“PhD students are the lifeblood of our university,” Ohlmeyer said. If she was elected, Ohlmeyer would lobby at a government level. She said that PhD students need to be provided with “clarity on hours and payment,” drawing on what she said she learned from her experience working in the Trinity Long Room Hub and as chair of the Irish Research Council. In response to a lack of sufficient childcare facilities, Ohlmeyer said that “this is unacceptable” and that she plans to look into childcare provision.
Hogan said that “any person, student or otherwise, who is working should have a proper contract”. She raised the entitlements that PhD students should be provided with alongside a status as employees, such as maternity leave, paternity leave, and sick leave. “It’s about giving a proper decent contract to anybody who is doing work whether they are PhD students or adjunct staff. Unless we do that, we really are not living the values we say we espouse,” she said.
The candidates were asked about their mental health policies and how they plan to deal with the extra demand on mental health services created by the pandemic.
Ohlymeyer believes that it is “absolutely important that we invest in” College’s mental health services. She highlighted plans to make sure that additional income from areas such as Global Relations are “actually invested in the services on the ground”. She said it is “utterly essential” that mental health services are properly funded but noted that it is also “utterly essential to invest in things like the tutor system and Healthy Trinity” for student wellbeing.
Speaking on the topic of mental health, Doyle emphasised her plans to create a Deputy Director of the Student Counselling Services to help deal with the extra burden the pandemic has placed on mental health services. She said she doesn’t “see why we couldn’t implement [this] in the first year of the provostship”, saying that’s “exactly when we need it”.

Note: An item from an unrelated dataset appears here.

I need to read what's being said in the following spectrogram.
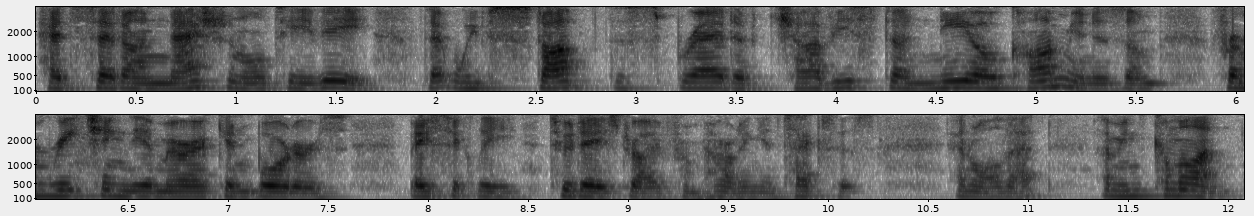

“Mental health is absolutely crucial,”Hogan said. She wants to “ensure that student counselling is supported adequately and adequately funded”. Hogan advocated for investment in College’s tutor system, commending tutors’ role in students’ wellbeing and noting that tutors have “become so overburdened” with administrative work. She believes it is “important the provost models the kind of healthy life and living” they want for students.
As part of the electorate, the GSU has four votes to cast for Trinity’s next provost.
The union is running a preference poll of postgraduate students’ next week to vote for the candidate favoured by its members.
The provost election is set to take place on April 10 and the successful candidate is to take office on August 1 for a ten-year term.